Clusters require a minimum no of points (MinPts) within a maximum distance (eps) around one of its members (the seed). Any point within eps around any point which satisfies the seed condition is a cluster member (recursively). Some points may not belong to any clusters (noise).

We have clustered a 100.000 x 2 dataset in 40 minutes on a Pentium M 1600 MHz.

`print.dbscan`

shows a statistic of the number of points
belonging to the clusters that are seeds and border points.

`plot.dbscan`

distinguishes between seed and border points by
plot symbol.

Martin Ester, Hans-Peter Kriegel, Joerg Sander, Xiaowei Xu (1996). A Density-Based Algorithm for Discovering Clusters in Large Spatial Databases with Noise. Institute for Computer Science, University of Munich.
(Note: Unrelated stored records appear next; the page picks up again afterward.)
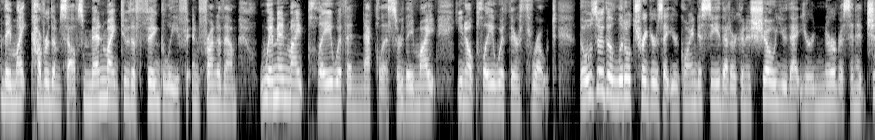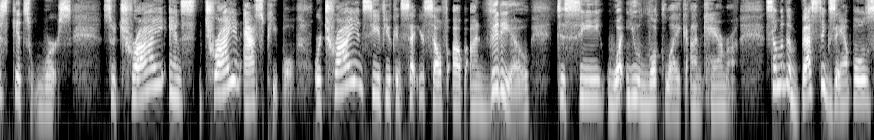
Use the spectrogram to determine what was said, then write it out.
they might cover themselves. Men might do the fig leaf in front of them. Women might play with a necklace or they might, you know, play with their throat. Those are the little triggers that you're going to see that are going to show you that you're nervous and it just gets worse. So try and try and ask people or try and see if you can set yourself up on video to see what you look like on camera. Some of the best examples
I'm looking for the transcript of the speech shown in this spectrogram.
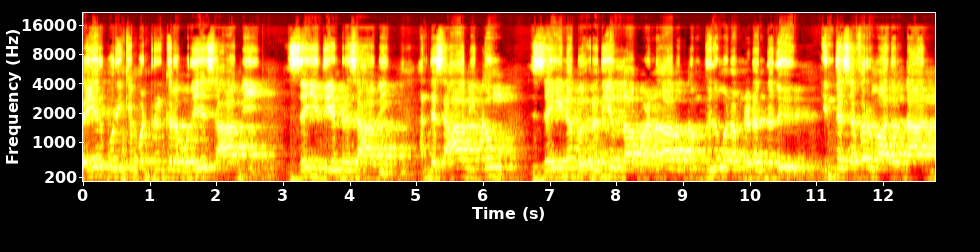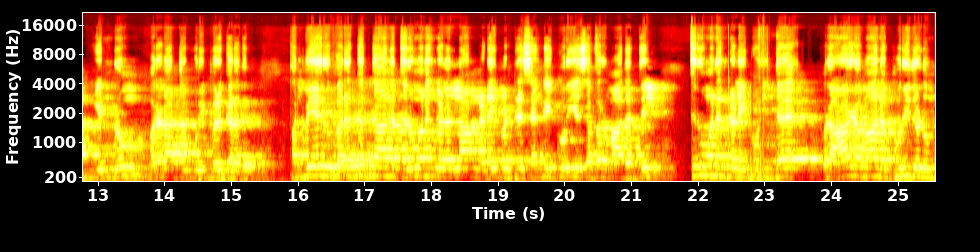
பெயர் பொறிக்கப்பட்டிருக்கிற ஒரே சஹாபி ஜெயித் என்ற சஹாபி. அந்த சஹாபிக்கும் ஜெய்னப் ரதியல்லா அன்ஹாவுக்கும் திருமணம் நடந்தது. இந்த சஃபர் மாதம்தான் என்றும் வரலாற்று குறிப்பிருக்கிறது. பல்வேறு பறக்கத்தான திருமணங்கள் எல்லாம் நடைபெற்ற சங்கைக்குரிய சஃபர் மாதத்தில் திருமணங்களை குறித்த ஒரு ஆழமான புரிதலும்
Proceedings of 2nd International Conference on Knowledge Discovery and Data Mining (KDD-96).

# NOT RUN { set.seed(665544) n <- 600 x <- cbind(runif(10, 0, 10)+rnorm(n, sd=0.2), runif(10, 0, 10)+rnorm(n, sd=0.2)) par(bg="grey40") ds <- dbscan(x, 0.2) # run with showplot=1 to see how dbscan works. ds plot(ds, x) x2 <- matrix(0,nrow=4,ncol=2) x2[1,] <- c(5,2) x2[2,] <- c(8,3) x2[3,] <- c(4,4) x2[4,] <- c(9,9) predict(ds, x, x2) n <- 600 x <- cbind((1:3)+rnorm(n, sd=0.2), (1:3)+rnorm(n, sd=0.2)) # Not run, but results from my machine are 0.105 - 0.068 - 0.255: # system.time(ds <- dbscan(x, 0.3, countmode=NULL, method="raw"))[3] # system.time(dsb <- dbscan(x, 0.3, countmode=NULL, method="hybrid"))[3] # system.time(dsc <- dbscan(dist(x), 0.3, countmode=NULL, # method="dist"))[3] # }